Today marks the tenth anniversary of the rail disaster at Buizingen in Flemish Brabant, when two trains collided, killing 19 people and injuring 310.
The accident took place at 08.28 on a Monday morning, when a stop train riding from Leuven to Halle ran into an intercity train travelling in the opposite direction on the same track from Quiévrain to Liege, close to Buizingen station.
Emergency services were on the scene rapidly, but their work was hampered by the cold and snow on the tracks.
Today’s ceremony will see Lodewijk De Witte, governor of Flemish Brabant, lay a commemorative wreath at the scene, together with his Hainaut counterpart Tommy Leclercq and Marc Snoeckx, mayor of Halle.
The ceremony will also be attended by survivors and relatives of the dead, as well as representatives of the emergency services who took part in the rescue operation.
Earlier this week, the VRT spoke to Rudy Dewinter of the Halle fire service, who was one of the first to arrive on the scene.
“The thing that stays with me the most is the ringing of mobile phones in the wrecked train carriages,” he said. “All of them the phones of people who were hoping for an answer from a missing family member.

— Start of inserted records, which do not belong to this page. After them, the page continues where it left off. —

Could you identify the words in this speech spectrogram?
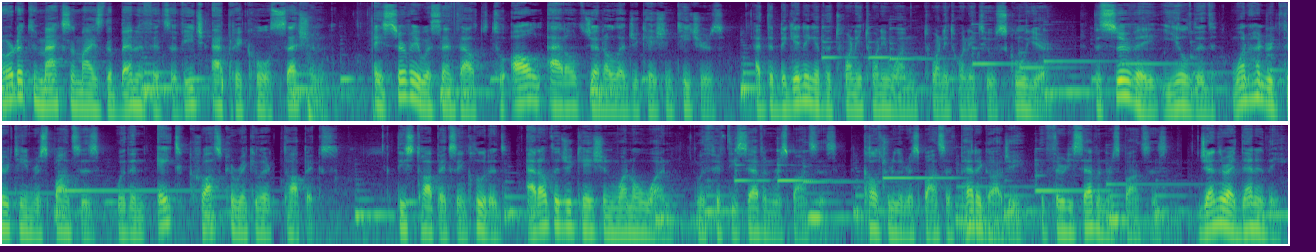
order to maximize the benefits of each après-cours session, a survey was sent out to all adult general education teachers at the beginning of the 2021-2022 school year. The survey yielded 113 responses within eight cross-curricular topics. These topics included Adult Education 101 with 57 responses, Culturally Responsive Pedagogy with 37 responses, Gender Identity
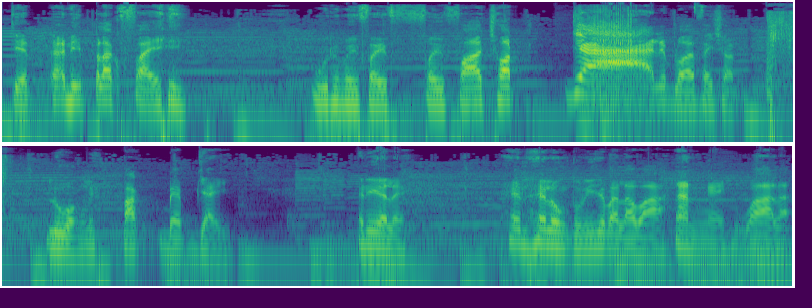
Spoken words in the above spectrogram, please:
97 อันนี้ปลั๊กไฟ อู้ทำไมไฟไฟฟ้าช็อตย่าเรียบร้อยไฟช็อตล่วงเลยปลั๊กแบบใหญ่ อันนี้อะไร ให้ให้ลงตรงนี้ใช่ป่ะลาวา นั่นไงว่าละ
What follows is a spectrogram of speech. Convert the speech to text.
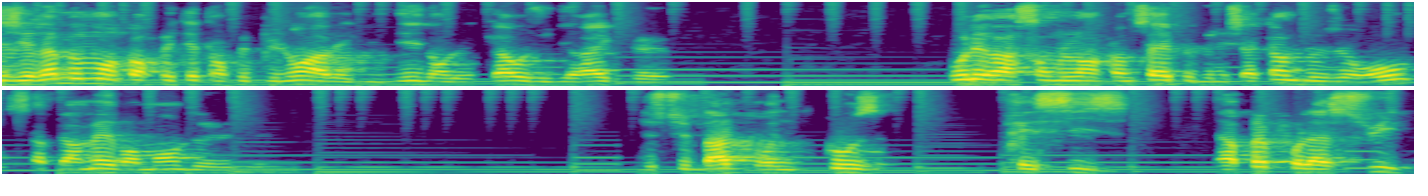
j'irais même encore peut-être un peu plus loin avec l'idée dans le cas où je dirais que pour les rassemblements comme ça, ils peuvent donner chacun 2 euros. Ça permet vraiment de, de, de se battre pour une cause précise. après, pour la suite,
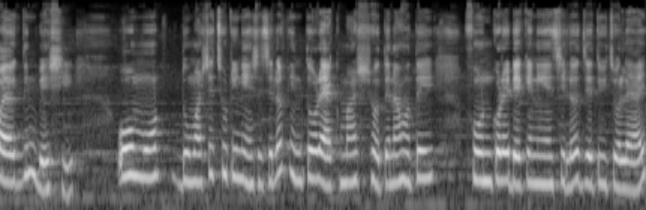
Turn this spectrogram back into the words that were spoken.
কয়েকদিন বেশি। ও মোট দু মাসের ছুটি নিয়ে এসেছিল, কিন্তু ওর এক মাস হতে না হতেই ফোন করে ডেকে নিয়েছিল যে তুই চলে আয়।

“I was on call that day. We got a call about an accident with a train, one of the carriages had overturned. That’s all we knew. But when we arrived we saw right away how enormous the damage was. Pylons carrying cables were brought down, carriages derailed.”
He borrowed the baton from a police officer and used it to break the window of one of the derailed carriages. “I managed to crawl inside. I immediately saw the wounded, some with slight injuries, others badly hurt. It took hours for those people to be evacuated.”

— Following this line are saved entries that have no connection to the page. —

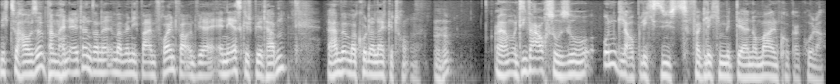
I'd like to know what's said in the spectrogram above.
nicht zu Hause bei meinen Eltern, sondern immer, wenn ich bei einem Freund war und wir NES gespielt haben, da haben wir immer Cola Light getrunken. Ähm, und die war auch so, so unglaublich süß verglichen mit der normalen Coca-Cola.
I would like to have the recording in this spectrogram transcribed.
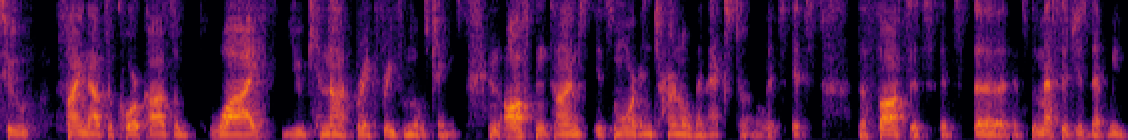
to find out the core cause of why you cannot break free from those chains. And oftentimes it's more internal than external. It's it's the thoughts it's it's the it's the messages that we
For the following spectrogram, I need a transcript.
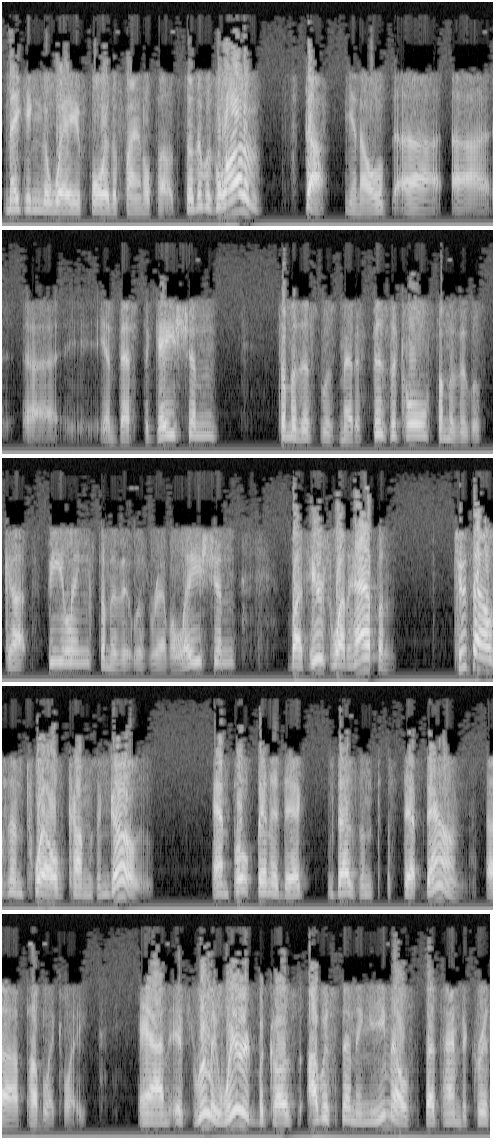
making the way for the final pope. So there was a lot of stuff, you know, uh, uh, uh, investigation. Some of this was metaphysical, some of it was gut feeling, some of it was revelation. But here's what happened 2012 comes and goes, and Pope Benedict doesn't step down uh, publicly. And it's really weird because I was sending emails at that time to Cris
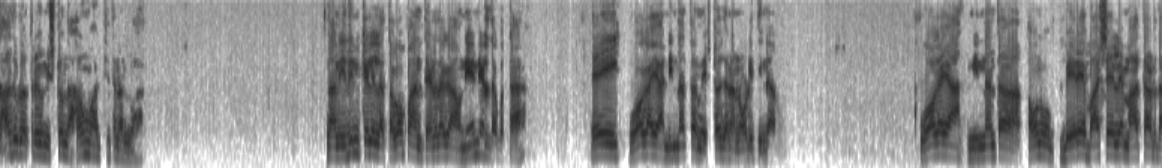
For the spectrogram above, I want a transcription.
ಸಾಧುಗಳ ಹತ್ರ ಇವ್ನು ಇಷ್ಟೊಂದು ಅಹಂ ಮಾಡ್ತಿದ್ದಾನಲ್ವಾ? ನಾನು ಇದನ್ ಕೇಳಿಲ್ಲ, ತಗೋಪ ಅಂತ ಹೇಳಿದಾಗ ಅವ್ನ್ ಏನ್ ಹೇಳ್ದ ಗೊತ್ತಾ? ಏಯ್, ಹೋಗಯ್ಯ ನಿನ್ನಂತ ಎಷ್ಟೋ ಜನ ನೋಡಿದ್ದೀನಿ ನಾನು ಹೋಗಯ್ಯ, ನಿನ್ನಂತ ಅವನು ಬೇರೆ ಭಾಷೆಯಲ್ಲೇ ಮಾತಾಡ್ದ.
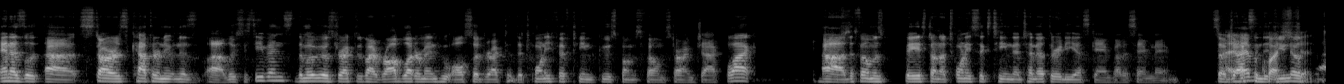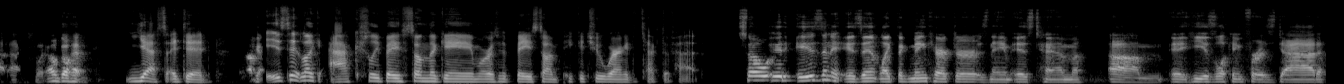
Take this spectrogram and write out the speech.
And as uh, stars Kathryn Newton as uh, Lucy Stevens, the movie was directed by Rob Letterman, who also directed the 2015 Goosebumps film starring Jack Black. Uh, the film is based on a 2016 Nintendo 3DS game by the same name. So I- I have a Jackson, did you know that actually? Oh, go ahead. Yes, I did. Okay. Is it like actually based on the game, or is it based on Pikachu wearing a detective hat? So it is and it isn't. Like the main character, his name is Tim. Um, eh, he is looking for his dad.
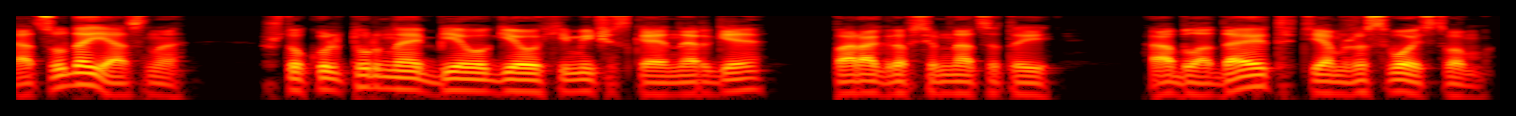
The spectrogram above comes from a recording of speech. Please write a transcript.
Отсюда ясно, что культурная биогеохимическая энергия, параграф 17, обладает тем же свойством.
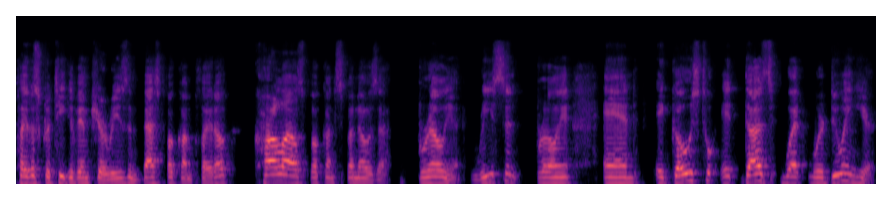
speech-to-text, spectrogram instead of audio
Plato's Critique of Impure Reason, best book on Plato. Carlisle's book on Spinoza, brilliant, recent, brilliant, and it goes to it does what we're doing here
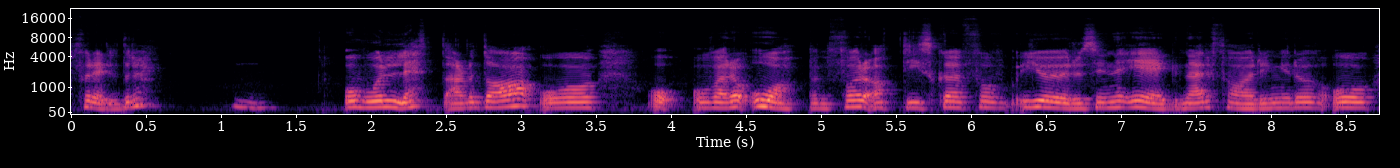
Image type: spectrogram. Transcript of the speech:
foreldre. Mm. Og hvor lett er det da å, å, å, være åpen for at de skal få gjøre sine egne erfaringer og, og,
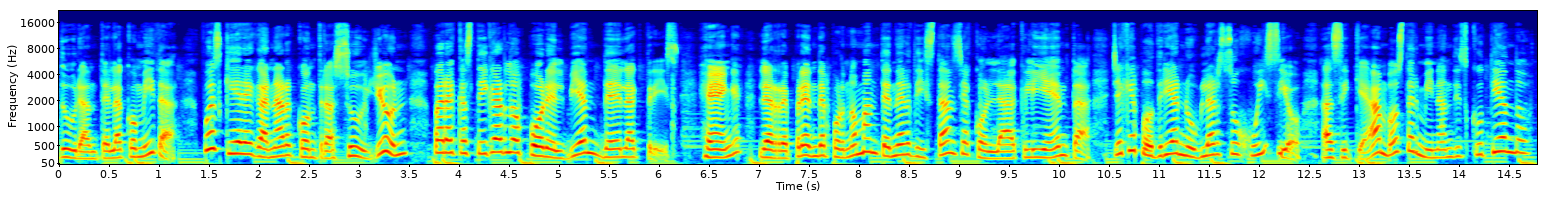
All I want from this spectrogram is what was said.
durante la comida, pues quiere ganar contra Su Yun para castigarlo por el bien de la actriz. Heng le reprende por no mantener distancia con la clienta, ya que podría nublar su juicio, así que ambos terminan discutiendo.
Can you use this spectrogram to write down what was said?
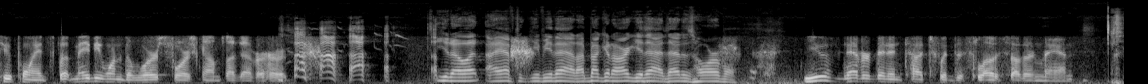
Two points, but maybe one of the worst Forrest Gumps I've ever heard. You know what? I have to give you that. I'm not going to argue that. That is horrible. You've never been in touch with the slow Southern man.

The Halle-Vilvoorde prosecutor’s office carried out an investigation, and last December a court concluded the driver of the stop train had contributed to the cause of the accident, and that both the rail authority SNCB and the rail infrastructure company Infrabel were also responsible.

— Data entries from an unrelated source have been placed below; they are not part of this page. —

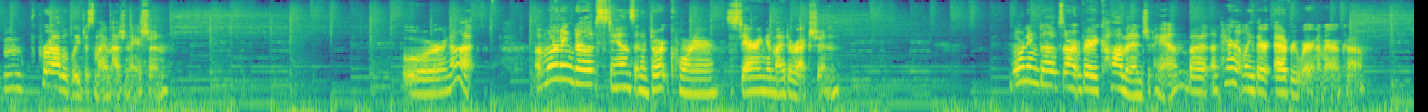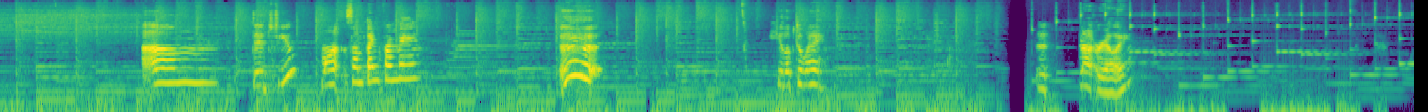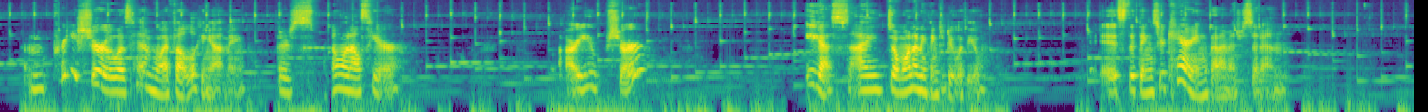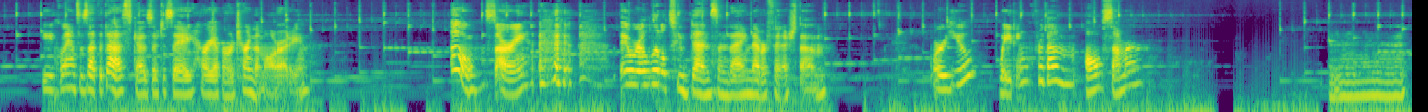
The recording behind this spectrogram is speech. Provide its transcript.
Mm, probably just my imagination. Or not. A mourning dove stands in a dark corner, staring in my direction. Mourning doves aren't very common in Japan, but apparently they're everywhere in America. Um, did you want something from me? He looked away. N not really. I'm pretty sure it was him who I felt looking at me. There's no one else here. Are you sure? Yes, I don't want anything to do with you. It's the things you're carrying that I'm interested in. He glances at the desk as if to say, hurry up and return them already. Oh, sorry. they were a little too dense and I never finished them. Were you waiting for them all summer? Mm.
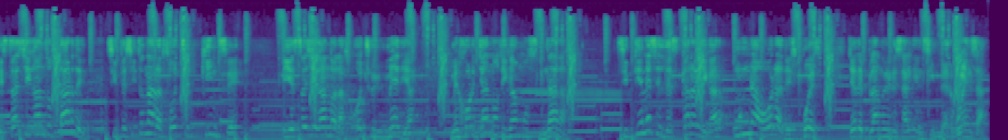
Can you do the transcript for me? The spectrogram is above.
estás llegando tarde. Si te citan a las 8.15 y estás llegando a las 8 y media, mejor ya no digamos nada. Si tienes el descaro de llegar una hora después, ya de plano eres alguien sin vergüenza,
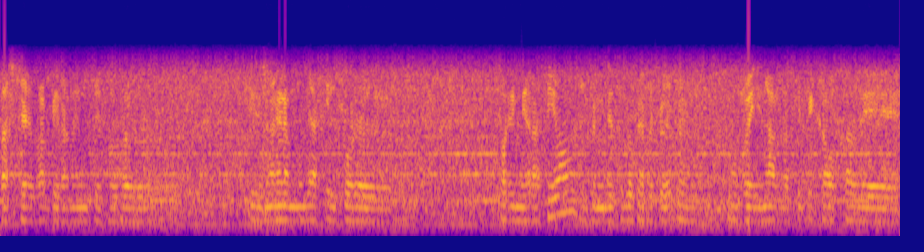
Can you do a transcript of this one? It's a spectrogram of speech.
pasé rápidamente por el, y de manera muy ágil por el por inmigración, simplemente tuve que rellenar la típica hoja de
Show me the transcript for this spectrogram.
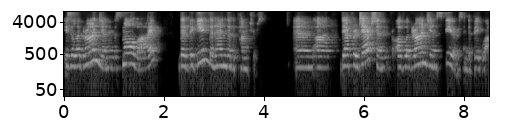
is a Lagrangian in the small y that begins and ends at the punctures. And uh, they are projection of Lagrangian spheres in the big Y.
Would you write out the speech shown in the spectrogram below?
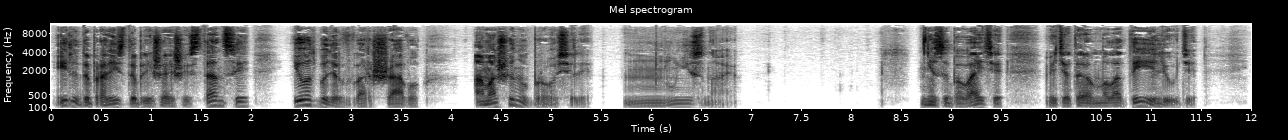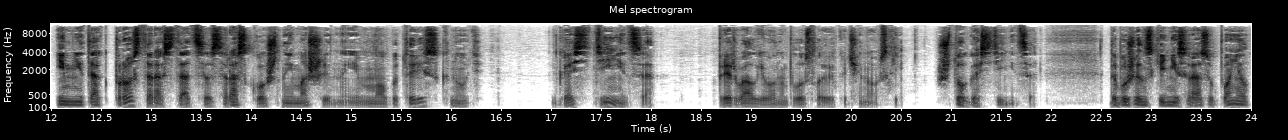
или добрались до ближайшей станции и отбыли в Варшаву, а машину бросили. Ну, не знаю. Не забывайте, ведь это молодые люди. Им не так просто расстаться с роскошной машиной, им могут и рискнуть. Гостиница, прервал его на полусловие Кочиновский. Что гостиница? Добужинский не сразу понял,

The SNCB was fined €550,000, as was Infrabel, although half of that sum was suspended in their case.
Infrabel decided to appeal, arguing that the conclusions in the verdict of the court called into question the very functioning of the rail system.
The prosecution is also appealing the sentences in the case of Infrabel, which it considers should be punished at least as heavily as the SNCB.